Should Manufacturers Use Food Labels? The Case of Chocolate
(A2019-8396)

Published: May 28, 2019

AUTHORS

Verena Berger, ZHAW Zurich University of Applied Sciences; Steffen Müller, ZHAW School of Management and Law; Roger Seiler, Zurich University of Applied Sciences (ZHAW)

KEYWORDS

Food Labels; Conjoint Analysis; Willingness-to-Pay

ABSTRACT

Food labels, such as organic labels or fair-trade labels, have proliferated in recent years. Although consumers know such food labels, they often do not know the underlying criteria.
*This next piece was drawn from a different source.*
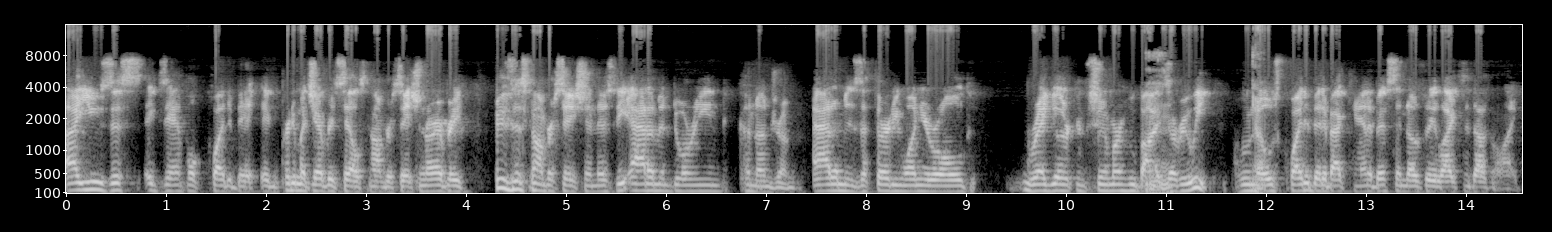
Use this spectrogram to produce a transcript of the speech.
I use this example quite a bit in pretty much every sales conversation or every business conversation. There's the Adam and Doreen conundrum. Adam is a 31 year old regular consumer who buys mm-hmm. every week, who yep. knows quite a bit about cannabis and knows what he likes and doesn't like.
Prior research has shown that showing food labels on the packaging increases willingness-to-pay. But it has not investigated whether communicating the underlying criteria would be even better. We use chocolate as an example and show, based on an experiment and a Conjoint Analysis conducted in Switzerland (n=293) that willingness-to-pay is significantly lower for a chocolate that shows food labels than for a chocolate that shows the underlying criteria. We identify “no forced or child labor” and “no pesticides” as the most important underlying criteria. Willingness-to-pay for “no forced or child labor” can be as high as 2.25 CHF. Furthermore, we show that manufacturers can mainly attract two segments with that practice that make up 65 percent of the market.